The Electronic Frontier Foundation thinks it's mighty suspicious that Jayne Horvath left the US Department of Justice for a privacy gig at Google.
On Tuesday, the net-minded public watchdog filed suit (PDF) against the DoJ, demanding records of conversations that took place between Horvath and Google before she defected to the world's largest search engine.
In a press release trumpeting the suit, the EFF points out that Horvath was named the DoJ's first chief privacy and civil liberties officer back in February 2006 - just as the department was pressing Google to turn over a whole week's worth of its web search traffic.
Hoping to gather support for an anti-net-porn law, the DoJ had slapped a subpoena on the search giant.
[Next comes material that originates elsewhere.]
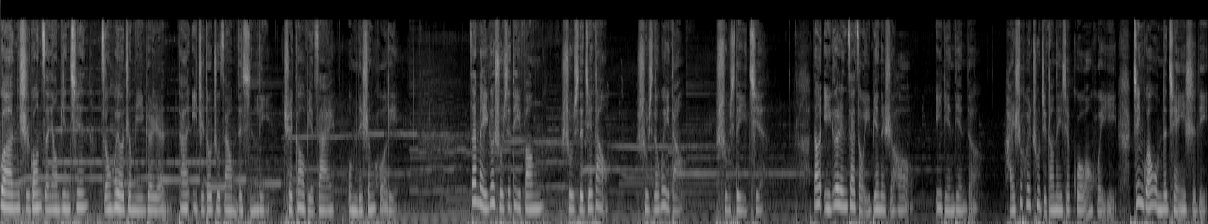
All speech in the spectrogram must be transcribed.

But according to the EFF, the department eventually softened its demands, and Horvath later badmouthed this subpoena. In the end, Google turned over records for a mere 5,000 random searches.
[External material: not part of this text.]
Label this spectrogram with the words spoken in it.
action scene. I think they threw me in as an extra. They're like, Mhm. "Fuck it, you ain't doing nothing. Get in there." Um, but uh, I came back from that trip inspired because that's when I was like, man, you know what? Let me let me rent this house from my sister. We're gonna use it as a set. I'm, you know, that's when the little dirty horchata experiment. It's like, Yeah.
Then, in August 2007, the EFF says, Horvath joined Google as its senior privacy counsel. As she was preparing to change jobs, the watchdog made an initial play for chatter between Horvath and Google, tossing the DoJ a Freedom of Information Act (FOIA). But more than six months have passed since that request, and the feds have not responded.
"Google has an unprecedented ability to collect and retain very personal information about millions of Americans, and the DOJ and other law enforcement agencies have developed a huge appetite for that information," says a canned statement from EFF senior counsel David Sobel. "We want to know what discussions DOJ's top privacy lawyer had with Google before leaving her government position to join the company."
What does the EFF hope to find in these discussions? We have no idea. We're not even sure the EFF knows. But our interest is certainly piqued. ®